The Capital article points out that Whitlock fell out of grace with many blacks when he criticized hip-hop artists 50 Cents and Snoop Dogg instead of Don Imus after Imus’ racial slur toward the Rutgers women’s basketball team.

Although Whitlock may be chanting another passage from Angelou, “Still I Rise,” some African Americans are not thrilled about ESPN’s choice to have Whitlock lead The Undefeated  site.
“(The Undefeated) is a great concept… (but) they gave it to the absolute positively wrong person,” says a senior sports journalist who shall remain nameless.  The source went on to say that  Whitlock is “a guy who spent his entire career tearing down black athletes, black sports writers and playing black audiences for a fool.”

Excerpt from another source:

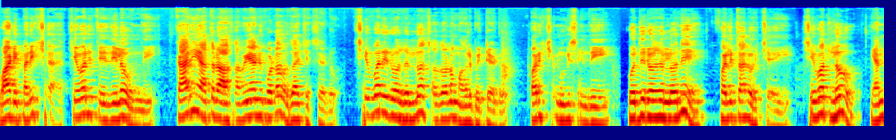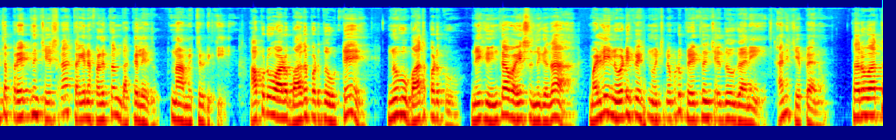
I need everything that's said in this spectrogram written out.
వాడి పరీక్ష చివరి తేదీలో ఉంది. కానీ అతడు ఆ సమయాన్ని కూడా వృధా చేశాడు. చివరి రోజుల్లో చదవడం మొదలుపెట్టాడు. పరీక్ష ముగిసింది. కొద్ది రోజుల్లోనే ఫలితాలు వచ్చాయి. చివర్లో ఎంత ప్రయత్నం చేసినా తగిన ఫలితం దక్కలేదు నా మిత్రుడికి. అప్పుడు వాడు బాధపడుతూ ఉంటే నువ్వు బాధపడకు నీకు ఇంకా వయసు ఉంది కదా మళ్ళీ నోటిఫికేషన్ వచ్చినప్పుడు ప్రయత్నం చేద్దువు కానీ అని చెప్పాను. తరువాత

What do you say Black America? Is Whitlock your choice for ESPN’s The Undefeated?